Yup, that's real funny, Piazza. You sacrifice the good of the team in your selfish pursuit of Carlton Fisk's record and then you turn around and say, wow, you know what, haha, I should have been playing first base all along....

Well, the funniest thing of all might be yet to come. The comedic justice of the year will be to see Piazza catch Clemens in the 2004 All-Star game in Houston.

Blog Watch

El Lefty Malo notes that

"Sorting through the stats this morning, I thought to myself, "Hmm, is Neifi Perez truly the worst hitter in the major leagues?"

Of the 189 position players listed in ESPN's sortable stats, Neifi indeed ranks last in OPS at .512. The second worst is Derek Jeter, at .528...

Boomer Goes Boom

Don't look now, but David Wells has found yet another way to injure himself.

The lefty, now pitching for San Diego, cut his right wrist and left palm, apparently in an "accident" at home, and is expected to miss his next two starts.

"It was not a fight," Padres GM Towers felt compelled to clarify. "It happened at his home. It sounds like he cut himself with some glass. How he did that, I don't know."

Wednesday, May 12, 2004

Free Beer

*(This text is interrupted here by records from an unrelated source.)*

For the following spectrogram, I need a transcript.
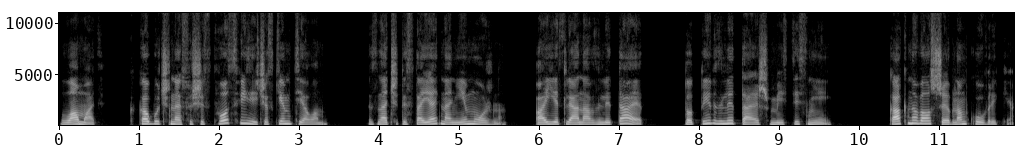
ломать, как обычное существо с физическим телом. Значит, и стоять на ней можно. А если она взлетает, то ты взлетаешь вместе с ней. Как на волшебном коврике.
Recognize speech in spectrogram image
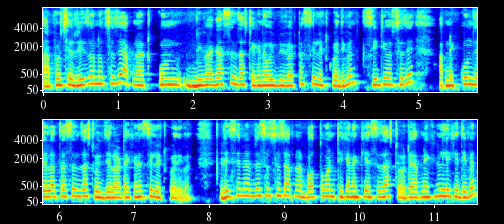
তারপর হচ্ছে রিজন হচ্ছে যে আপনার কোন বিভাগে আছেন জাস্ট এখানে ওই বিভাগটা সিলেক্ট করে দিবেন। সিটি হচ্ছে যে আপনি কোন জেলাতে আছেন জাস্ট ওই জেলাটা এখানে সিলেক্ট করে দিবেন। রিসেন্ট অ্যাড্রেস হচ্ছে যে আপনার বর্তমান ঠিকানা কি আছে জাস্ট ওটাই আপনি এখানে লিখে দিবেন।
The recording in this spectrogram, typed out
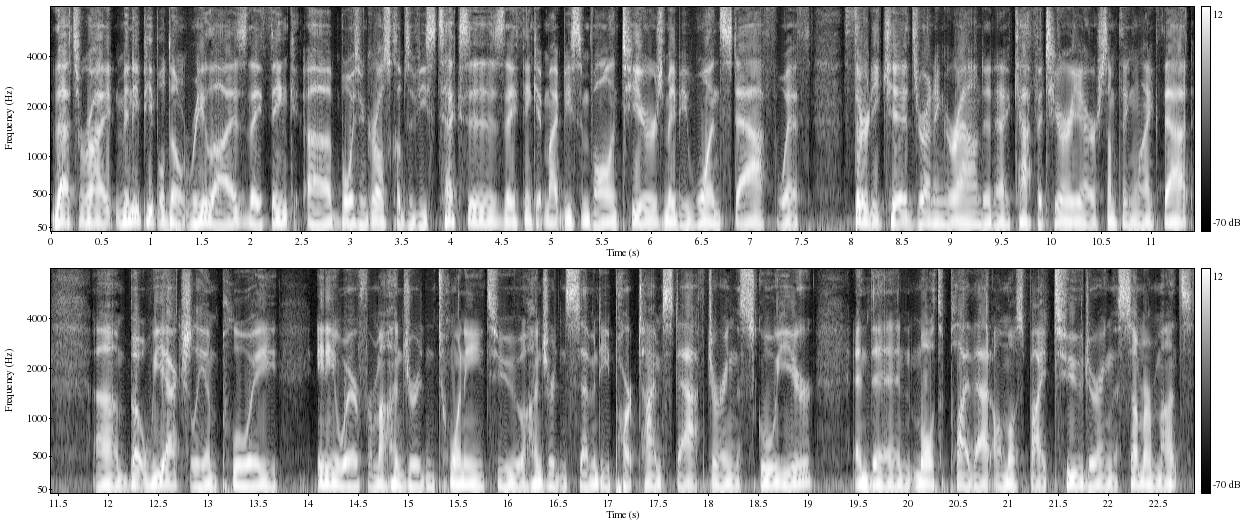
That's right. Many people don't realize they think uh, Boys and Girls Clubs of East Texas, they think it might be some volunteers, maybe one staff with 30 kids running around in a cafeteria or something like that. Um, but we actually employ anywhere from 120 to 170 part-time staff during the school year and then multiply that almost by two during the summer months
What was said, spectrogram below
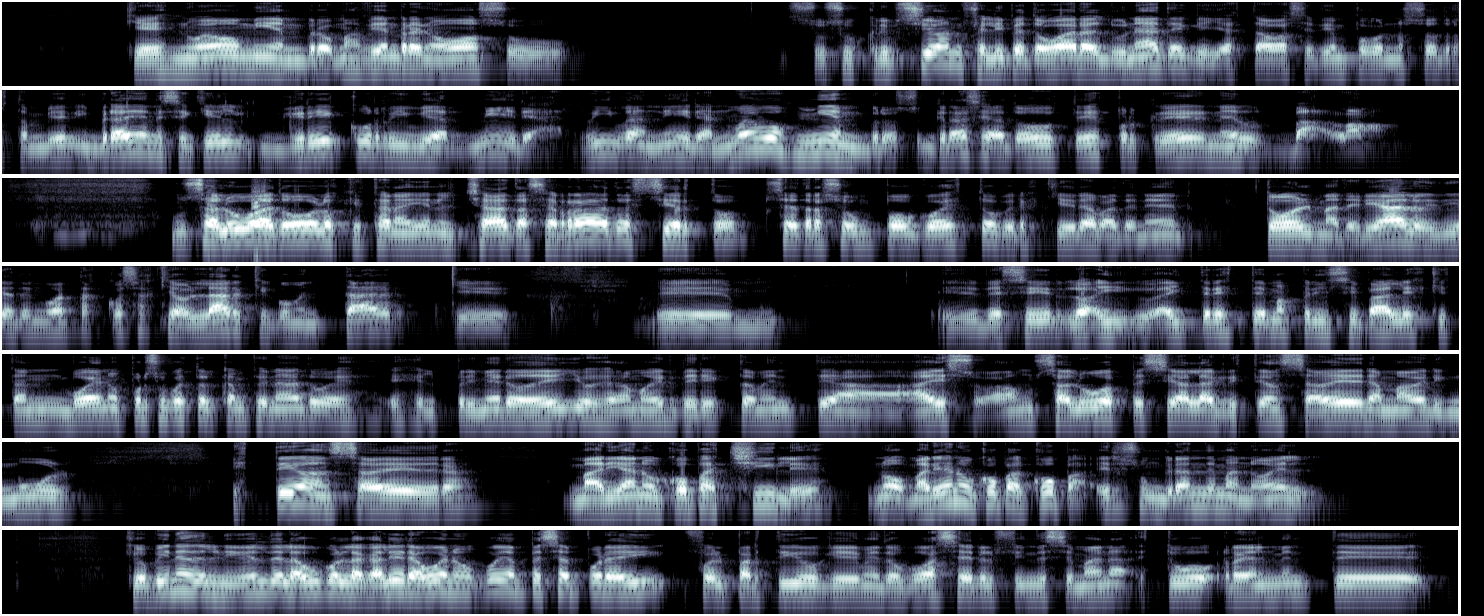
que es nuevo miembro, más bien renovó su, su suscripción, Felipe Tobar Aldunate, que ya estaba hace tiempo con nosotros también, y Brian Ezequiel Greco Rivanera, Rivanera, nuevos miembros, gracias a todos ustedes por creer en el balón. Un saludo a todos los que están ahí en el chat hace rato, es cierto, se atrasó un poco esto, pero es que era para tener todo el material, hoy día tengo hartas cosas que hablar, que comentar, que eh, eh, decir, hay, tres temas principales que están buenos. Por supuesto, el campeonato es, el primero de ellos y vamos a ir directamente a, eso. A un saludo especial a Cristian Saavedra, Maverick Moore, Esteban Saavedra, Mariano Copa Chile. No, Mariano Copa Copa, eres un grande Manuel. ¿Qué opinas del nivel de la U con la calera? Bueno, voy a empezar por ahí. Fue el partido que me tocó hacer el fin de semana. Estuvo realmente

I have to admit, I'm not much of a hockey fan at all. I don't even watch it during the Stanley Cup finals if I can help it. But if free beer is the way into every man's heart, then the Tampa Bay Lightning have just become my de facto favourite hockey team.

"During the first Eastern Conference playoff game between the Lightning and the Philadelphia Flyers Saturday, the St. Pete Times Forum's main scoreboard advertised the offer. Those who paid $100 toward 2004-05 season tickets were eligible for unlimited free beer during the game."

On the other hand, giant plastic/paper cups of flat, gassy Budweiser or Coors Light is not my idea of beer so unless they've got some real ale in the bargain, it's a useless offer to me.

But an "A" for effort, guys. At the very least, I'll be rooting for the Lightning to win the Stanley Cup this year.

Sunday, May 09, 2004

"Get your facts first, and then you can distort them as much as you please." Mark Twain

Oh, no! Not another pietistic excoriation on the evils of selling baseball bases -- as well as home plate, the pitching rubber and the on-deck circles -- as advertising space for a movie sequel! We couldn't stomach that! So in lieu of unbridled canting on baseball's latest controversy, let's ease into an overall ambience of aimless drifting...

Saturday, May 08, 2004

Bits and Bobs

On the wings of a monsterous start to the 2004, speculation has already begun on the chances that Bonds can hit .400

There have been only eight men who have hit .400 while eligible for the batting championship since 1900, and it has been done a total of 13 times. Those men are Ty Cobb (1911, 1912, 1922), Rogers Hornsby (1922, 1924, 1925), George Sisler (1920, 1922), Nap Lajoie (1901), Shoeless Joe Jackson (1911), Harry Heilmann (1923), Bill Terry (1930), and, of course, Ted Williams (1941).

That makes 13 times, 3 of them in 1922. Where were the call for steroids back then? Where were the outrages of why in 1922, three different players hit .400?

23 percent of all .400 seasons came in 1922.

Three players alone made up eight of those seasons in total. Three players made up 62% of all .400 seasons all time. Were they, like Bonds, playing as though from another planet altogether? Did they have howls of cheating in their ears?


And at the other end of the spectrum:
Bowas Without Bats

.215 with less than two outs.

.173 with two outs.

.194 overall.

What are those numbers? The Phillies' batting averages with runners in scoring position before last night's game against the Arizona Diamondbacks at Bank One Ballpark. Take away Burrell and Bell and the team is hitting .149 (26 for 174) with runners in scoring position.

The Phillies averaged 4.3 runs per game in their first 26 games, which ranked 12th in the National League. Their .244 batting average ranked ahead of only Montreal. Their .328 on-base percentage tied for 13th.

Move over Art Howe and the Mets. You just may not be the most mediocre any more.